== Task description ==
Copy the listing exactly; drop the pictures.

════════════════════

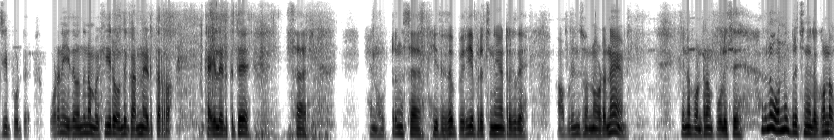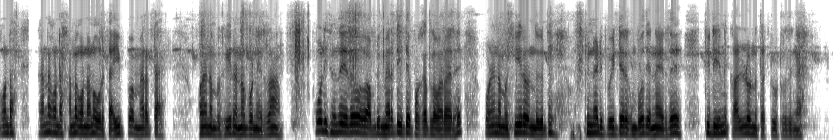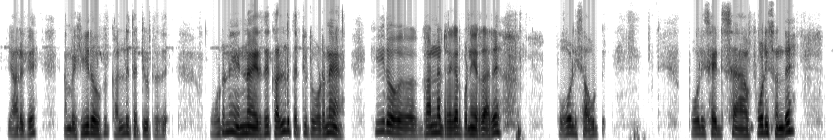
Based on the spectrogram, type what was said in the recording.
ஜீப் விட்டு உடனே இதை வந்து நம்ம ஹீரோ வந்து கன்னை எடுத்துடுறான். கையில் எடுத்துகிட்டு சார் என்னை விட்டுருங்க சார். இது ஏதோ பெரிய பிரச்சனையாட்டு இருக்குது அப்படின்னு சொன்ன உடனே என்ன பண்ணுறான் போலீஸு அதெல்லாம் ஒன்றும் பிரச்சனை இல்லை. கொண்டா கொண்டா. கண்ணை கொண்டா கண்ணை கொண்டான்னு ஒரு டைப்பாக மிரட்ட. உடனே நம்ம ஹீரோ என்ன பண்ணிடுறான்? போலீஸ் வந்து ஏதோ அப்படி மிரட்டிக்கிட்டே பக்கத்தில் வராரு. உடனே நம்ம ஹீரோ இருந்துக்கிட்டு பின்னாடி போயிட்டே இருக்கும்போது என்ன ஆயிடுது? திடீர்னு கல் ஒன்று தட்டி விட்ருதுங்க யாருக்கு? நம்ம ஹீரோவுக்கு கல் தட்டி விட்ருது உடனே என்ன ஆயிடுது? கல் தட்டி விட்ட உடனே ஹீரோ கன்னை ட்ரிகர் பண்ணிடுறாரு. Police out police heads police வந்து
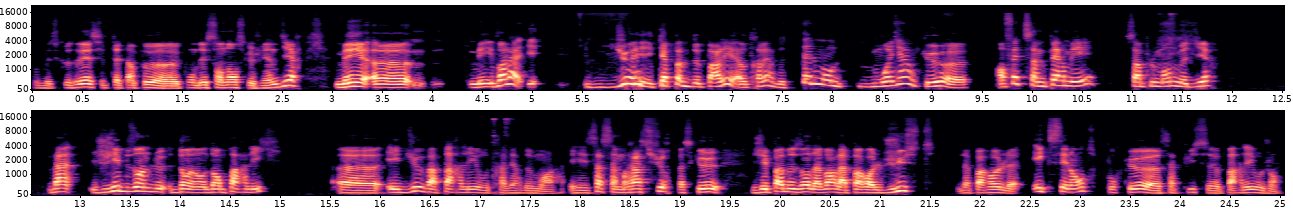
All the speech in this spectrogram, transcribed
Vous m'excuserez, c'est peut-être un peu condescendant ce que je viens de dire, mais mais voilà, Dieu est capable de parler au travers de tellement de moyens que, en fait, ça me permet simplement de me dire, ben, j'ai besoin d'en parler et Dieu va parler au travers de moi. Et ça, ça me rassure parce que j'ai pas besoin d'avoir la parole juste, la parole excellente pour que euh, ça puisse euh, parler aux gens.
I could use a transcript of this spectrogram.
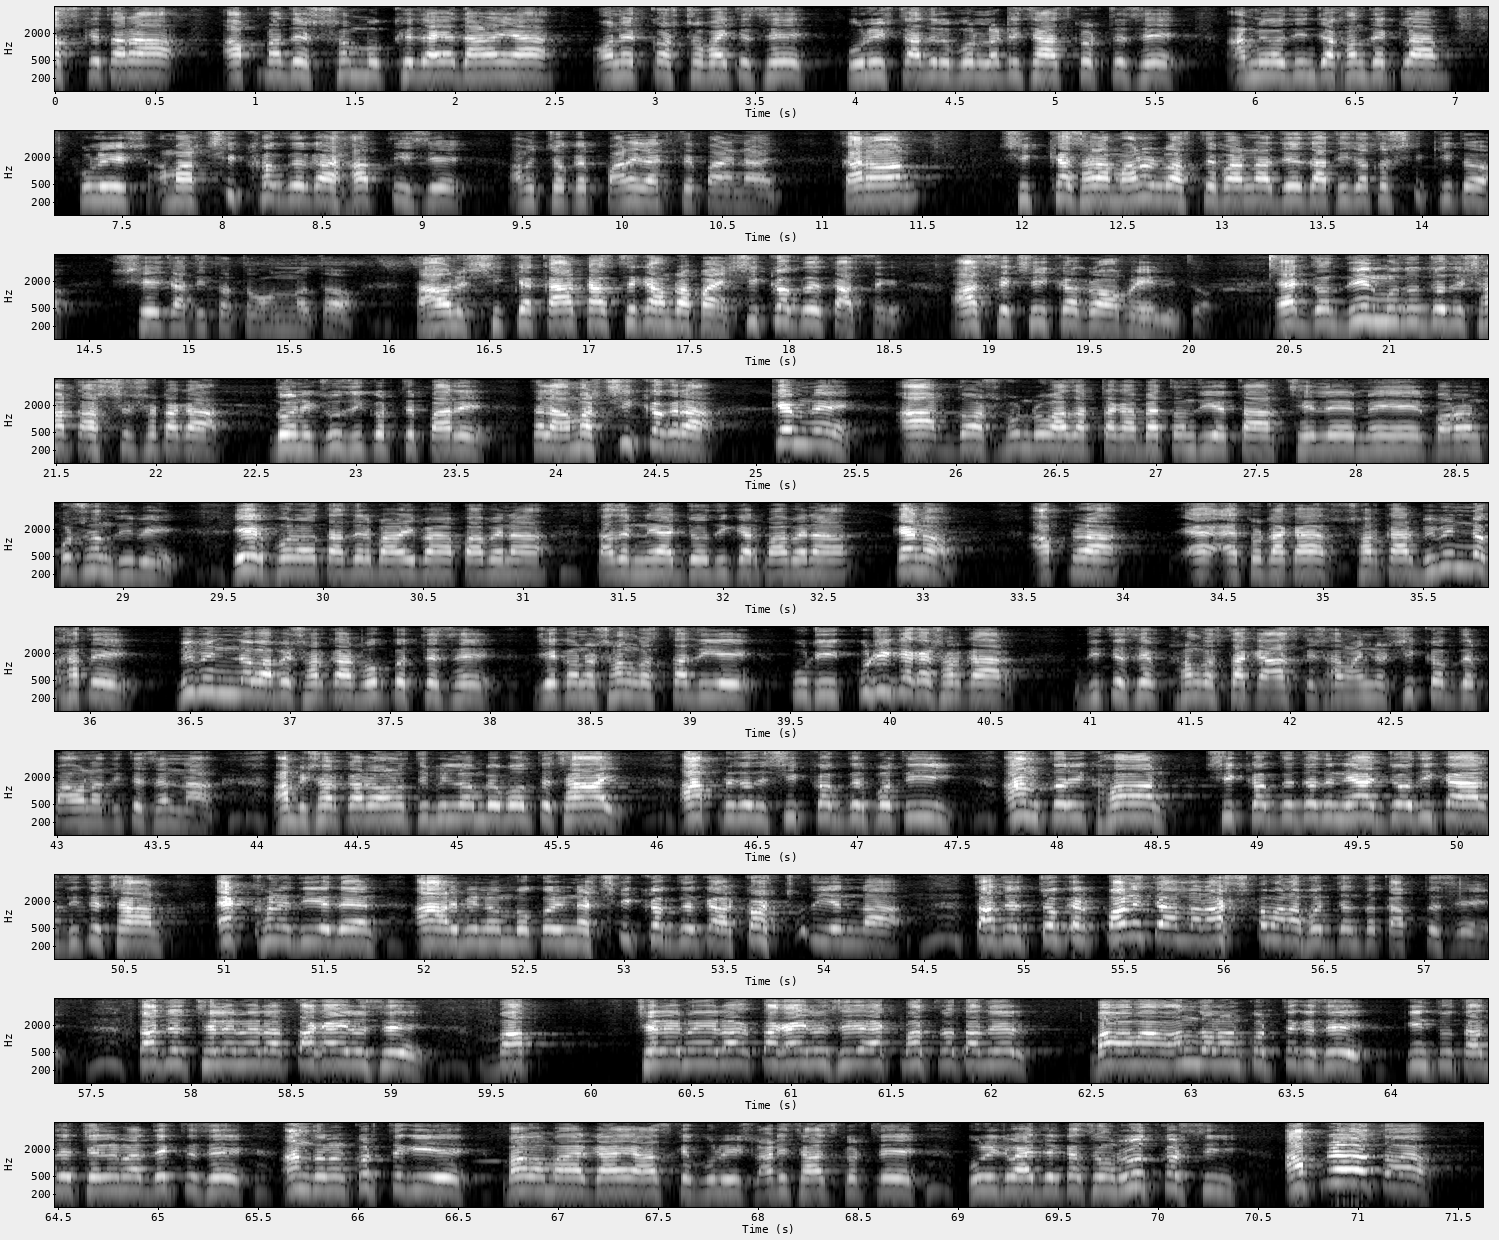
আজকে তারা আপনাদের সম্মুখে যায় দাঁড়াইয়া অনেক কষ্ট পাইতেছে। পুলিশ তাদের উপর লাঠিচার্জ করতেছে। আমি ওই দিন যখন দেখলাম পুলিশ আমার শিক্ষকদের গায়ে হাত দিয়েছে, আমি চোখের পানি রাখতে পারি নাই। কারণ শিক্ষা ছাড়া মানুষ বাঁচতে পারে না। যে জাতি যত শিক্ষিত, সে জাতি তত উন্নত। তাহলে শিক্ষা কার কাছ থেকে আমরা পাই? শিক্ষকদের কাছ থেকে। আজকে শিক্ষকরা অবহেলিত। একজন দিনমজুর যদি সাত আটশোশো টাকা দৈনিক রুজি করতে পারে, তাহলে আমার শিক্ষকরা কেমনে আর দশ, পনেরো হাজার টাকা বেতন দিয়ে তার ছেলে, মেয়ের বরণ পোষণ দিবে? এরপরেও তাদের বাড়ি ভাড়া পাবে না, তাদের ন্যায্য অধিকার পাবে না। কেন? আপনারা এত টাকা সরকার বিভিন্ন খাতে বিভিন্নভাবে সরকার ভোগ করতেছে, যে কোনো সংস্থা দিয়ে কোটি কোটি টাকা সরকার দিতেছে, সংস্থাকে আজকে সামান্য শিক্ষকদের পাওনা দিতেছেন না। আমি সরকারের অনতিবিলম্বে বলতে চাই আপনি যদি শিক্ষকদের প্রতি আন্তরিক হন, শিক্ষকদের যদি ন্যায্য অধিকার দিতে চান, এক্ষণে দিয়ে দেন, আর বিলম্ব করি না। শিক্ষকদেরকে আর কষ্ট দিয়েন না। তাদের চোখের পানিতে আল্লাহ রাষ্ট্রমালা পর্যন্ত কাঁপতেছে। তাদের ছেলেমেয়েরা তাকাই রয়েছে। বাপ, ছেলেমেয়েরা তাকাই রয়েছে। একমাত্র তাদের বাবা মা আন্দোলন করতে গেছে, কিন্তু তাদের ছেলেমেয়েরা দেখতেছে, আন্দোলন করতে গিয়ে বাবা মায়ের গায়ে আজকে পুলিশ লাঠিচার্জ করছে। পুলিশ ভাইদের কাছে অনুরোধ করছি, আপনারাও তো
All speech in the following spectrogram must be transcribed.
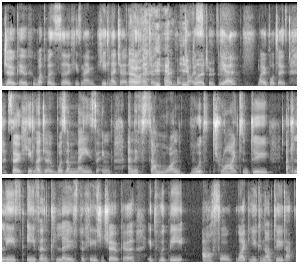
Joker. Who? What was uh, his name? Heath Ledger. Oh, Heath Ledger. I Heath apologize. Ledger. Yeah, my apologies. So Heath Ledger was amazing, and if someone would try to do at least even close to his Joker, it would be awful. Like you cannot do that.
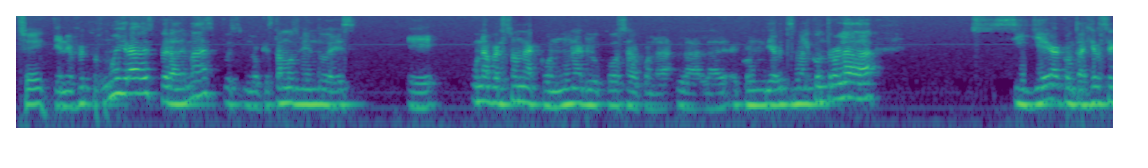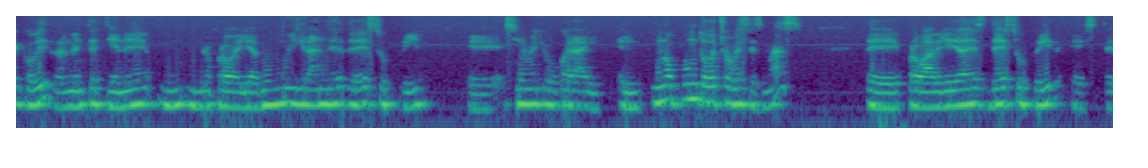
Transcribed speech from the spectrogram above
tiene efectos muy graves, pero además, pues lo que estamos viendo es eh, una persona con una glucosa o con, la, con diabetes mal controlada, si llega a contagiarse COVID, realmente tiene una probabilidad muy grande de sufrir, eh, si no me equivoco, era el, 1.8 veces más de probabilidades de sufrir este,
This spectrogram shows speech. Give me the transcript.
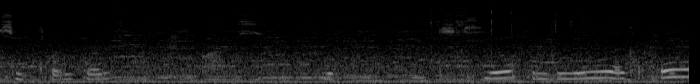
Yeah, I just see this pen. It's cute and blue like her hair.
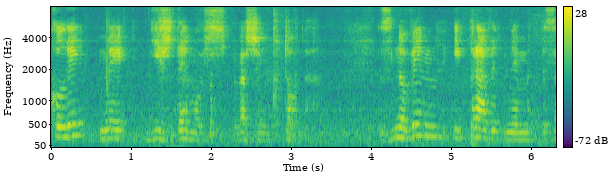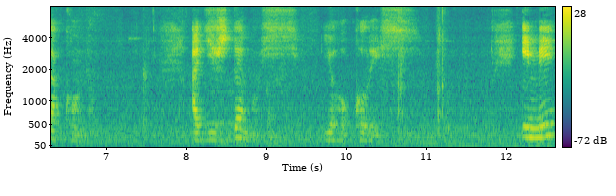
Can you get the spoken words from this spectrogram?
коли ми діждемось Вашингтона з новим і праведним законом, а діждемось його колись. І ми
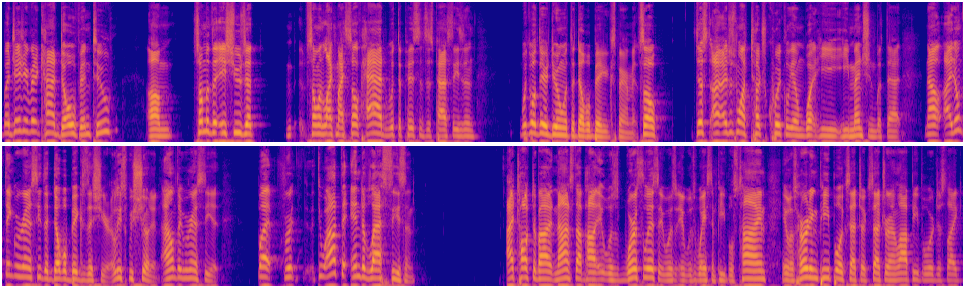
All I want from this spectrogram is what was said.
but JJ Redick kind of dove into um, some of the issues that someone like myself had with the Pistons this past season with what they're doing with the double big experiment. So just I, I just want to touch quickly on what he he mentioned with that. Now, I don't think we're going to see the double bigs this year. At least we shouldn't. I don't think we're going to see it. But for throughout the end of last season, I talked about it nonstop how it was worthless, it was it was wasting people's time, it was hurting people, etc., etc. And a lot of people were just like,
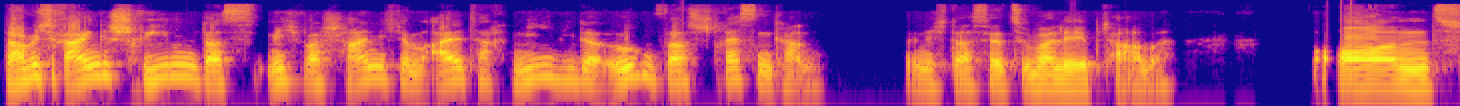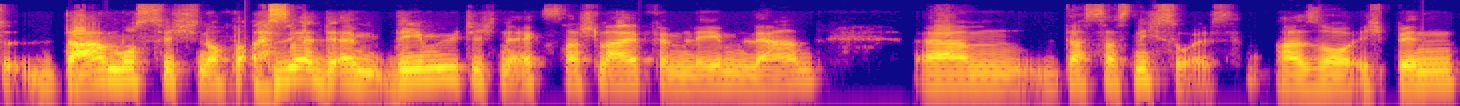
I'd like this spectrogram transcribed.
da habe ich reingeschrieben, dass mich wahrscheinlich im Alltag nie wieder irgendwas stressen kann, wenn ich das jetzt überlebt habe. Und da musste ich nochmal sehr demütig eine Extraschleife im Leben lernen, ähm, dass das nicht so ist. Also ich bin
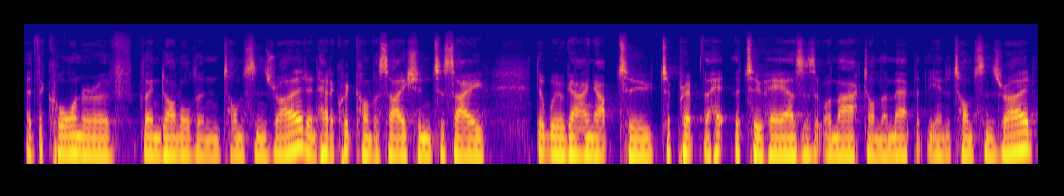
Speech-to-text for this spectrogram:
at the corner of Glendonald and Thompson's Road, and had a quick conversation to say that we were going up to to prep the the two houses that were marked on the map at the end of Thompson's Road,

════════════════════

== Answer to this problem ==
Based on the spectrogram, type what was said in the recording.
ஜீப் விட்டு உடனே இதை வந்து நம்ம ஹீரோ வந்து கன்னை எடுத்துடுறான். கையில் எடுத்துகிட்டு சார் என்னை விட்டுருங்க சார். இது ஏதோ பெரிய பிரச்சனையாட்டு இருக்குது அப்படின்னு சொன்ன உடனே என்ன பண்ணுறான் போலீஸு அதெல்லாம் ஒன்றும் பிரச்சனை இல்லை. கொண்டா கொண்டா. கண்ணை கொண்டா கண்ணை கொண்டான்னு ஒரு டைப்பாக மிரட்ட. உடனே நம்ம ஹீரோ என்ன பண்ணிடுறான்? போலீஸ் வந்து ஏதோ அப்படி மிரட்டிக்கிட்டே பக்கத்தில் வராரு. உடனே நம்ம ஹீரோ இருந்துக்கிட்டு பின்னாடி போயிட்டே இருக்கும்போது என்ன ஆயிடுது? திடீர்னு கல் ஒன்று தட்டி விட்ருதுங்க யாருக்கு? நம்ம ஹீரோவுக்கு கல் தட்டி விட்ருது உடனே என்ன ஆயிடுது? கல் தட்டி விட்ட உடனே ஹீரோ கன்னை ட்ரிகர் பண்ணிடுறாரு. Police out police heads police வந்து
All the speech in this spectrogram, transcribed
Vous m'excuserez, c'est peut-être un peu condescendant ce que je viens de dire, mais mais voilà, Dieu est capable de parler au travers de tellement de moyens que, en fait, ça me permet simplement de me dire, ben, j'ai besoin d'en parler et Dieu va parler au travers de moi. Et ça, ça me rassure parce que j'ai pas besoin d'avoir la parole juste, la parole excellente pour que euh, ça puisse euh, parler aux gens.
I could use a transcript of this spectrogram.
আজকে তারা আপনাদের সম্মুখে যায় দাঁড়াইয়া অনেক কষ্ট পাইতেছে। পুলিশ তাদের উপর লাঠিচার্জ করতেছে। আমি ওই দিন যখন দেখলাম পুলিশ আমার শিক্ষকদের গায়ে হাত দিয়েছে, আমি চোখের পানি রাখতে পারি নাই। কারণ শিক্ষা ছাড়া মানুষ বাঁচতে পারে না। যে জাতি যত শিক্ষিত, সে জাতি তত উন্নত। তাহলে শিক্ষা কার কাছ থেকে আমরা পাই? শিক্ষকদের কাছ থেকে। আজকে শিক্ষকরা অবহেলিত। একজন দিনমজুর যদি সাত আটশোশো টাকা দৈনিক রুজি করতে পারে, তাহলে আমার শিক্ষকরা কেমনে আর দশ, পনেরো হাজার টাকা বেতন দিয়ে তার ছেলে, মেয়ের বরণ পোষণ দিবে? এরপরেও তাদের বাড়ি ভাড়া পাবে না, তাদের ন্যায্য অধিকার পাবে না। কেন? আপনারা এত টাকা সরকার বিভিন্ন খাতে বিভিন্নভাবে সরকার ভোগ করতেছে, যে কোনো সংস্থা দিয়ে কোটি কোটি টাকা সরকার দিতেছে, সংস্থাকে আজকে সামান্য শিক্ষকদের পাওনা দিতেছেন না। আমি সরকারের অনতিবিলম্বে বলতে চাই আপনি যদি শিক্ষকদের প্রতি আন্তরিক হন, শিক্ষকদের যদি ন্যায্য অধিকার দিতে চান, এক্ষণে দিয়ে দেন, আর বিলম্ব করি না। শিক্ষকদেরকে আর কষ্ট দিয়েন না। তাদের চোখের পানিতে আল্লাহ রাষ্ট্রমালা পর্যন্ত কাঁপতেছে। তাদের ছেলেমেয়েরা তাকাই রয়েছে। বাপ, ছেলেমেয়েরা তাকাই রয়েছে। একমাত্র তাদের বাবা মা আন্দোলন করতে গেছে, কিন্তু তাদের ছেলেমেয়েরা দেখতেছে, আন্দোলন করতে গিয়ে বাবা মায়ের গায়ে আজকে পুলিশ লাঠিচার্জ করছে। পুলিশ ভাইদের কাছে অনুরোধ করছি, আপনারাও তো
All speech in the following spectrogram must be transcribed.
Joker. Who? What was uh, his name? Heath Ledger. Oh, Heath Ledger. I Heath apologize. Ledger. Yeah, my apologies. So Heath Ledger was amazing, and if someone would try to do at least even close to his Joker, it would be awful. Like you cannot do that.
Transcribed speech from the spectrogram above
tiene efectos muy graves, pero además, pues lo que estamos viendo es eh, una persona con una glucosa o con, la, con diabetes mal controlada, si llega a contagiarse COVID, realmente tiene una probabilidad muy grande de sufrir, eh, si no me equivoco, era el, 1.8 veces más de probabilidades de sufrir este,
This spectrogram shows speech. Give me the transcript.
Yeah, I just see this pen. It's cute and blue like her hair.
Can you get the spoken words from this spectrogram?
коли ми діждемось Вашингтона з новим і праведним законом, а діждемось його колись. І ми
All I want from this spectrogram is what was said.
but JJ Redick kind of dove into um, some of the issues that someone like myself had with the Pistons this past season with what they're doing with the double big experiment. So just I, I just want to touch quickly on what he he mentioned with that. Now, I don't think we're going to see the double bigs this year. At least we shouldn't. I don't think we're going to see it. But for throughout the end of last season, I talked about it nonstop how it was worthless, it was it was wasting people's time, it was hurting people, etc., etc. And a lot of people were just like,
I'd like this spectrogram transcribed.
da habe ich reingeschrieben, dass mich wahrscheinlich im Alltag nie wieder irgendwas stressen kann, wenn ich das jetzt überlebt habe. Und da musste ich nochmal sehr demütig eine Extraschleife im Leben lernen, ähm, dass das nicht so ist. Also ich bin
Speech-to-text for this spectrogram:
at the corner of Glendonald and Thompson's Road, and had a quick conversation to say that we were going up to to prep the the two houses that were marked on the map at the end of Thompson's Road,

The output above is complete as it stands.